Former Jamaican high school prodigy, Michael O’Hara, has left the high-powered Racers Track Club and has returned to where it all started – his coach at Calabar High school.
O’Hara, who turned 23 on September 29, has been struggling to get back to his glory days that made him the most talked-about athlete in 2015.
In an interview with BUZZ, O’Hara revealed he is just happy to be back home.
“We just started training, but so far the programme is amazing and the atmosphere is amazing,” said an excited O’Hara.
“We’re doing strength training and speed endurance now, it feels like home working with Sewell (Craig),” he added.
O’Hara who struck gold in the 200m at the IAAF World Youth Championship in 2013 and left GraceKennedy/Inter Secondary School Sports Association Boys and Girls Athletics Champions in a blaze of glory capturing the 100m, 200m and 110m hurdles titles in 2015, was seen as one that will keep Jamaica’s flag flying high.
The super talented O’Hara has a personal best of 10.19 and 20.45 seconds for the 100m and 200m respectively, established in 2014 and only in August, he achieved his lifetime best of 13.61 in the 110m hurdles which he will now be focusing on.
However, his transition to the senior ranks has not been smooth following injuries that sidelined him for a number of years and it was in May 2018 that he returned to competitive action and has slowly been improving his hurdles time gradually.
In July, O’Hara was one of a number of athletes, including Yohan Blake, Warren Weir and Kemar Bailey-Cole who were named in Usain Bolt’s tirade in defence of Glen Mills after the coach was said to be disrespected by some athletes.
But O’Hara refuted the claims citing he would never, ever disrespect the legendary Mills who is the head honcho of Racers.
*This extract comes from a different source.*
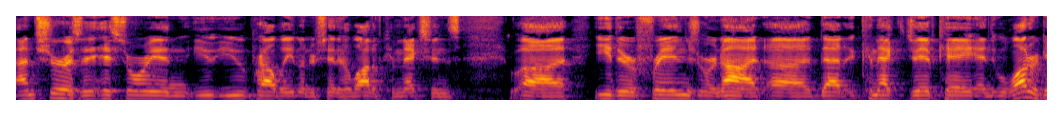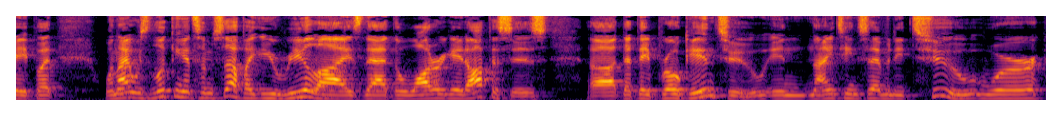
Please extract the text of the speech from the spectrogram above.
I'm sure, as a historian, you you probably understand a lot of connections, uh, either fringe or not, uh, that connect JFK and Watergate. But when I was looking at some stuff, like you realize that the Watergate offices uh, that they broke into in 1972 were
O’Hara at the time was being coached by Mills and assistant hurdles coach Gregory Little.
“We just started training, but so far the programme is amazing and the atmosphere is amazing”— Michael O’Hara
But months later, O’Hara has now switched coaches and has returned to one of the coaches that made him a high school star.
“This is where it all started for me and so I look forward to improving on my times from last season and taking it day by day,” said O’Hara.
“My programme is geared toward the 100m and 200m as well but the hurdle is my main focus,” he pointed out.
He has battled back from injury and is ready to explode in an event he always had an affinity for outside of the glamourous sprinting events.